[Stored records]

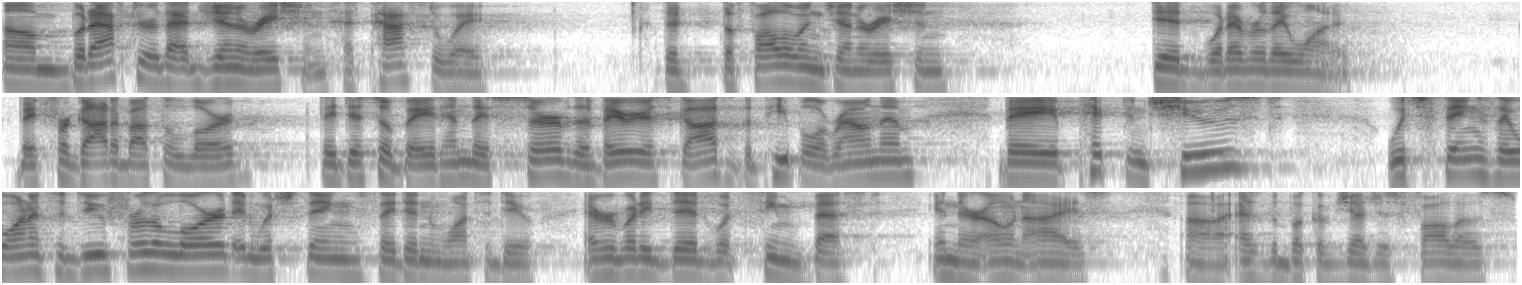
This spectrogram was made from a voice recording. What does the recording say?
Um, but after that generation had passed away, the, the following generation did whatever they wanted. They forgot about the Lord. They disobeyed him. They served the various gods of the people around them. They picked and chose which things they wanted to do for the Lord and which things they didn't want to do. Everybody did what seemed best in their own eyes, uh, as the book of Judges follows.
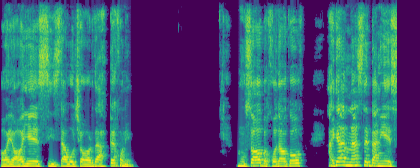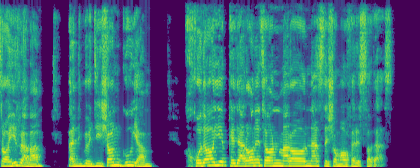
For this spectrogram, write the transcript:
آیه های سیزده و چهارده بخونیم. موسی به خدا گفت اگر نزد بنی اسرائیل روم و دیشان گویم خدای پدرانتان مرا نزد شما فرستاده است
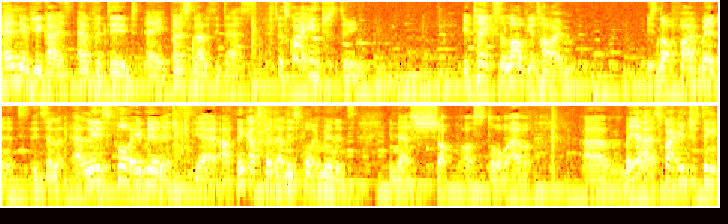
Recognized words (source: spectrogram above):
any of you guys ever did a personality test. It's quite interesting. It takes a lot of your time. it's not five minutes. It's a, at least 40 minutes. Yeah, I think I spent at least 40 minutes in that shop or store, whatever. Um, but yeah, it's quite interesting.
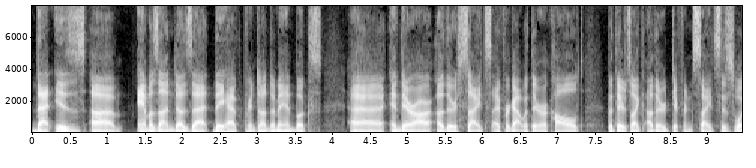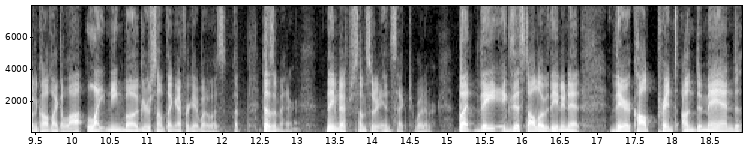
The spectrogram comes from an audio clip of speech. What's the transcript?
That is uh, Amazon does that. They have print on demand books, uh, and there are other sites. I forgot what they are called, but there's like other different sites. There's one called like a lightning bug or something. I forget what it was, but it doesn't matter. Named after some sort of insect or whatever. But they exist all over the internet. They're called print on demand.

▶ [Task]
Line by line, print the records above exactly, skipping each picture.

▶ [Task answer]
This spectrogram was made from a voice recording. What does the recording say?
Um, but after that generation had passed away, the, the following generation did whatever they wanted. They forgot about the Lord. They disobeyed him. They served the various gods of the people around them. They picked and chose which things they wanted to do for the Lord and which things they didn't want to do. Everybody did what seemed best in their own eyes, uh, as the book of Judges follows.
For this spectrogram, write the transcript:
آیه های سیزده و چهارده بخونیم. موسی به خدا گفت اگر نزد بنی اسرائیل روم و دیشان گویم خدای پدرانتان مرا نزد شما فرستاده است
Recognized words (source: spectrogram above):
any of you guys ever did a personality test. It's quite interesting. It takes a lot of your time. it's not five minutes. It's a, at least 40 minutes. Yeah, I think I spent at least 40 minutes in that shop or store, whatever. Um, but yeah, it's quite interesting.
The spectrogram comes from an audio clip of speech. What's the transcript?
That is uh, Amazon does that. They have print on demand books, uh, and there are other sites. I forgot what they are called, but there's like other different sites. There's one called like a lightning bug or something. I forget what it was, but it doesn't matter. Named after some sort of insect or whatever. But they exist all over the internet. They're called print on demand.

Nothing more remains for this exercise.